▸ Try it:
The material below contains a line with "Given the spectrogram" and a line with "We need this". Copy exactly those two lines and all lines between them.

▸ Given records:

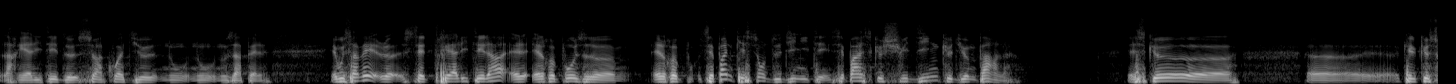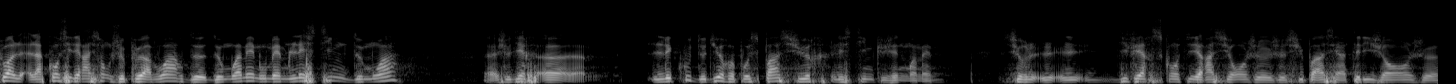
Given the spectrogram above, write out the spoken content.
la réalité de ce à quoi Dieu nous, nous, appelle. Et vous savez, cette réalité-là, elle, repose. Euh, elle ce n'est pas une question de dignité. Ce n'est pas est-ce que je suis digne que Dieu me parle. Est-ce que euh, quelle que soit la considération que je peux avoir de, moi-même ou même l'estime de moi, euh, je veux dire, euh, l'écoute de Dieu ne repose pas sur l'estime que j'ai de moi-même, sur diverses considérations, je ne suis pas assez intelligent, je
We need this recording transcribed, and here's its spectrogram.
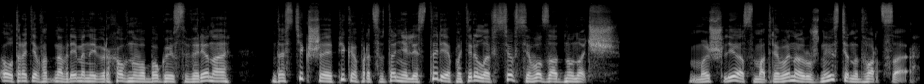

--

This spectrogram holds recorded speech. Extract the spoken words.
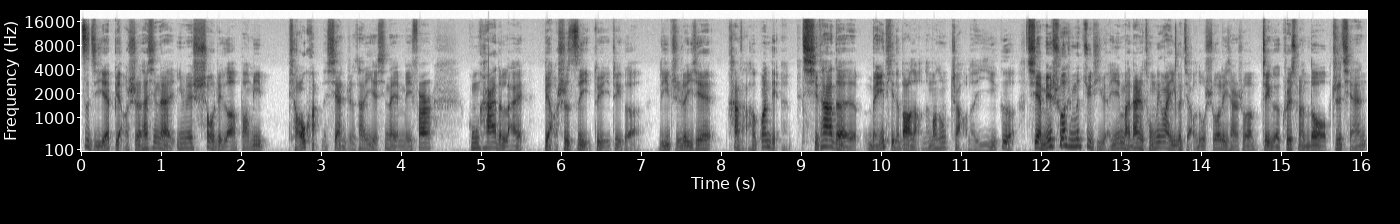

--

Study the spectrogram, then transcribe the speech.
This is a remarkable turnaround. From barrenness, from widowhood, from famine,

▸ Solved problem:
Given the spectrogram above, write out the spoken content.
la réalité de ce à quoi Dieu nous, nous, appelle. Et vous savez, cette réalité-là, elle, repose. Euh, elle ce n'est pas une question de dignité. Ce n'est pas est-ce que je suis digne que Dieu me parle. Est-ce que euh, quelle que soit la considération que je peux avoir de, moi-même ou même l'estime de moi, euh, je veux dire, euh, l'écoute de Dieu ne repose pas sur l'estime que j'ai de moi-même, sur diverses considérations, je ne suis pas assez intelligent, je
We need this recording transcribed, and here's its spectrogram.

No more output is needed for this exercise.